Est. Packaging Dimensions: Length: 10" Width: 7.24" Height: 2.52" Weight: 4.5 lbs.
Release Date Sep 1, 2000
Publisher Taylor & Francis
ISBN 9058230317 ISBN13 9789058230317
Reviews - What do customers think about New Advances in Analytical Chemistry?
reference Feb 1, 2010

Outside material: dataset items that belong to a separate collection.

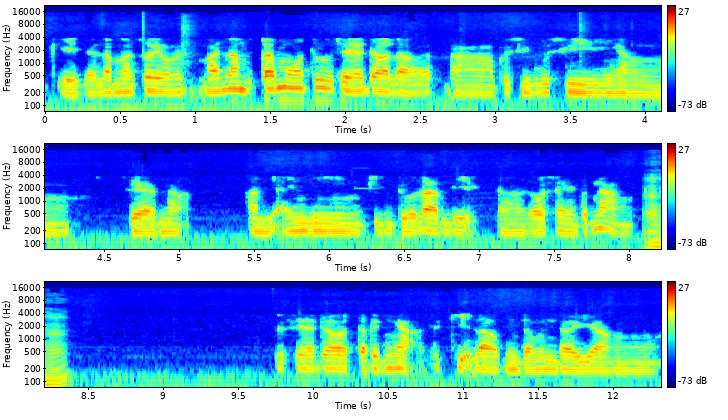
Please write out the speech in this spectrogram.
Okey, dalam masa yang malam pertama tu saya ada lah uh, pusing-pusing yang saya nak ambil angin macam tu lah, ambil uh, kawasan yang tenang. Uh-huh. So saya ada teringat sikit lah benda-benda yang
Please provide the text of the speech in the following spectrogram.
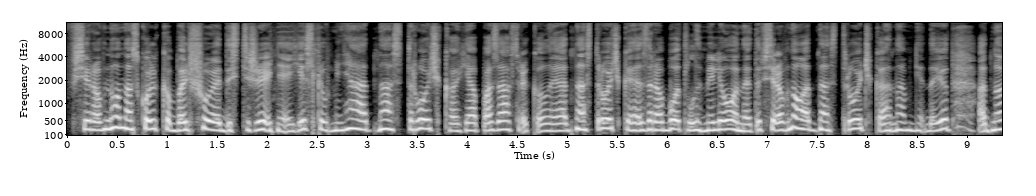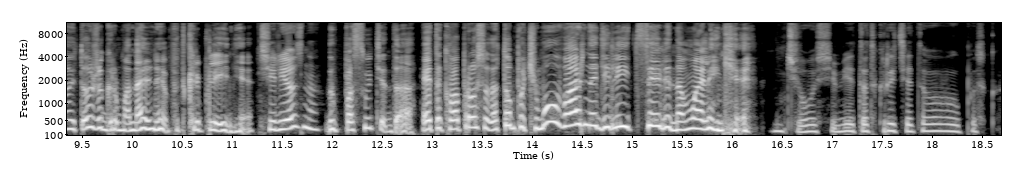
все равно, насколько большое достижение. Если у меня одна строчка, я позавтракала, и одна строчка, я заработала миллион, это все равно одна строчка, она мне дает одно и то же гормональное подкрепление. Серьезно? Ну, по сути, да. Это к вопросу о том, почему важно делить цели на маленькие. Ничего себе, это открытие этого выпуска.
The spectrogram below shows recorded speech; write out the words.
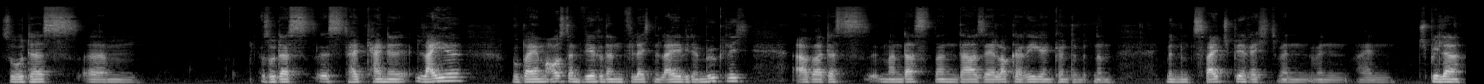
so dass, ähm, so dass es halt keine Laie, wobei im Ausland wäre dann vielleicht eine Laie wieder möglich, aber dass man das dann da sehr locker regeln könnte mit einem, mit einem Zweitspielrecht, wenn, wenn ein Spieler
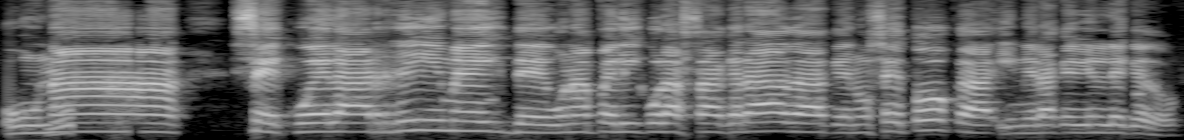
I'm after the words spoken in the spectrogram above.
Una secuela remake de una película sagrada que no se toca, y mira qué bien le quedó.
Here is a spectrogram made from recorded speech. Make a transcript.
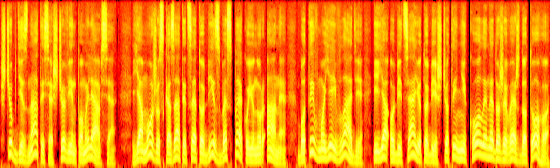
щоб дізнатися, що він помилявся. Я можу сказати це тобі з безпекою, Нур-Ане, бо ти в моїй владі, і я обіцяю тобі, що ти ніколи не доживеш до того,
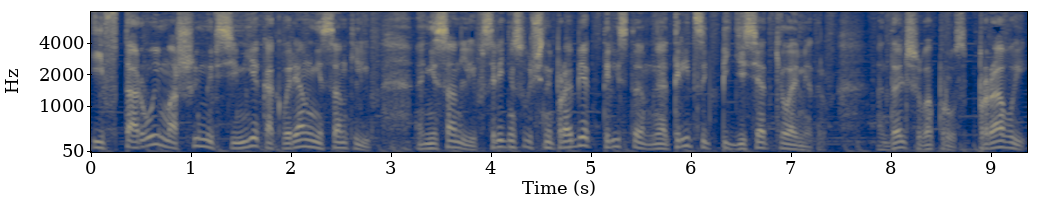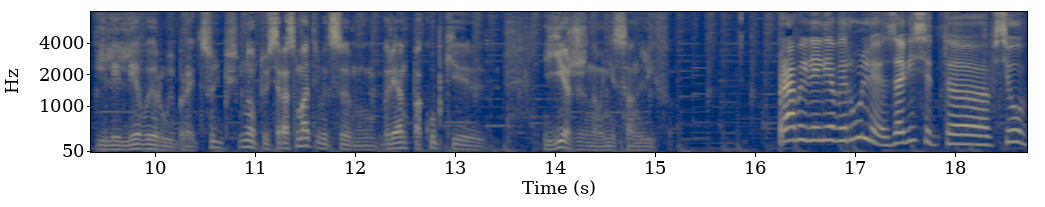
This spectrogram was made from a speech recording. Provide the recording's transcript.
и второй машины в семье как вариант Nissan Leaf. Nissan Leaf. Среднесуточный пробег 330-50 километров. А дальше вопрос, правый или левый руль брать? Судя, ну, то есть рассматривается вариант покупки езженного Nissan Leaf. Правый или левый руль зависит э, все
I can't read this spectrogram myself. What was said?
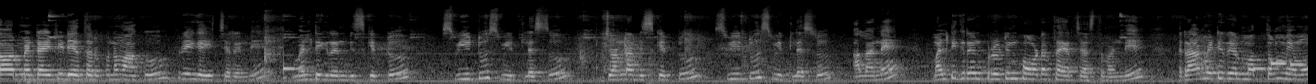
గవర్నమెంట్ ఐటీడీఏ తరఫున మాకు ఫ్రీగా ఇచ్చారండి. మల్టీగ్రెయిన్ బిస్కెట్ స్వీటు స్వీట్లెస్ జొన్న బిస్కెట్ స్వీటు స్వీట్లెస్ అలానే మల్టీగ్రెయిన్ ప్రోటీన్ పౌడర్ తయారు చేస్తామండి. రా మెటీరియల్ మొత్తం మేము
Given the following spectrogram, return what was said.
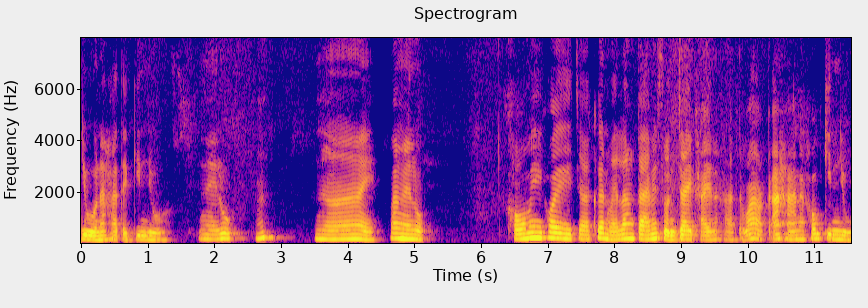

New Advances in Analytical Chemistry, Vol. III. Edited by Atta-ur- Rahman. Harwood Academic Publishers, Amsterdam 2000. xxi 1245 pp., softcover $ 240.00-ISBN 90- 5823-031-7 Anyone who expects from its title that New Advances in Analytical Chemistry, edited by Atta-ur-Rahman of the University of Karachi, Pakistan, should be a new textbook on analytical chemistry will soon be disappointed on taking a closer look into the contents. Instead, it is an extensive monograph consisting of two independent parts. The first part consists of 16 articles on current topics in NMR and ESR spectroscopy, the second part of 11 chapters on modern mass spectrometry as well as two additional chapters on selected aspects of NQR spectroscopy and capillary electrophoresis. All the chapters deal with separate topics, and there is the strong impression of a collection of review articles with limited coherence. In general, this type of book is very useful for the scientist who would like to gain information on a particular analytical technique at an advanced level. From the viewpoint of clarity, however, it is difficult to understand why the chapters on NQR spectroscopy and capillary electrophoresis were included here. It would have been much more useful to incorporate these chapters into similar monographs on other general topics which might be planned for the future. The editor has taken on the challenge of imposing a degree of consistency on a monograph of more than 1200 pages with almost 30 groups of authors. Fortunately, a brief subject index for each of the two parts has been provided by the editor. This allows one to search for keywords within each part of the book. On the other hand, the layout of the text is not consistent throughout the chapters, although most of the cited references have a uniform format. One significant problem with this book is its lack of up-to-dateness: For example, in the rapidly evolving field of proteomics, which is covered in the chapter (tm)Advances in Protein Analysis and Sequencing by Mass Spectrometry, it is hardly acceptable that not a single reference in this chapter is more recent than 1997. The majority of the cited references originate from the first half of the 1990s. In other chapters the situation is similar. In the most extreme cases some chapters, in this book published in the year 2000, do not contain any references later than 1993. As many of the chapters are not mainly concerned with the basics but with current applications of the analytical methods, a reader who wishes to be informed about the state of the art of a particular technique would be better served by one of the readily available review articles in the scientific journals. Who is likely to benefit from this book? Of course, specialists in the fields discussed will find this monograph useful for their work and may consider purchasing it because of the good technical quality of selected chapters. For example, V. G. Voinov has succeeded in providing a clear, well illustrated, and concise introduction to resonance electron capture mass spectrometry for analysis of organic compounds, which is currently one of the most sensitive analytical techniques available. On the other hand, the chapter by M. A. P. Martins and co-authors on NMR spectroscopy of isoxazoles is so specialized that only a very limited number of scientists worldwide will be able to make use of these more than 50 pages, three quarters of which are tables with chemical shifts. For graduate students and postdoctoral researchers, selected chapters are excellent and highly valuable tools to get acquainted with the particular analytical methods. My assumption, however, is that this book is not likely to exceed the status of a library copy, because of its indistinct profile. Uwe Karst Chairs of Chemical Analysis University of Twente, Enschede (The Netherlands)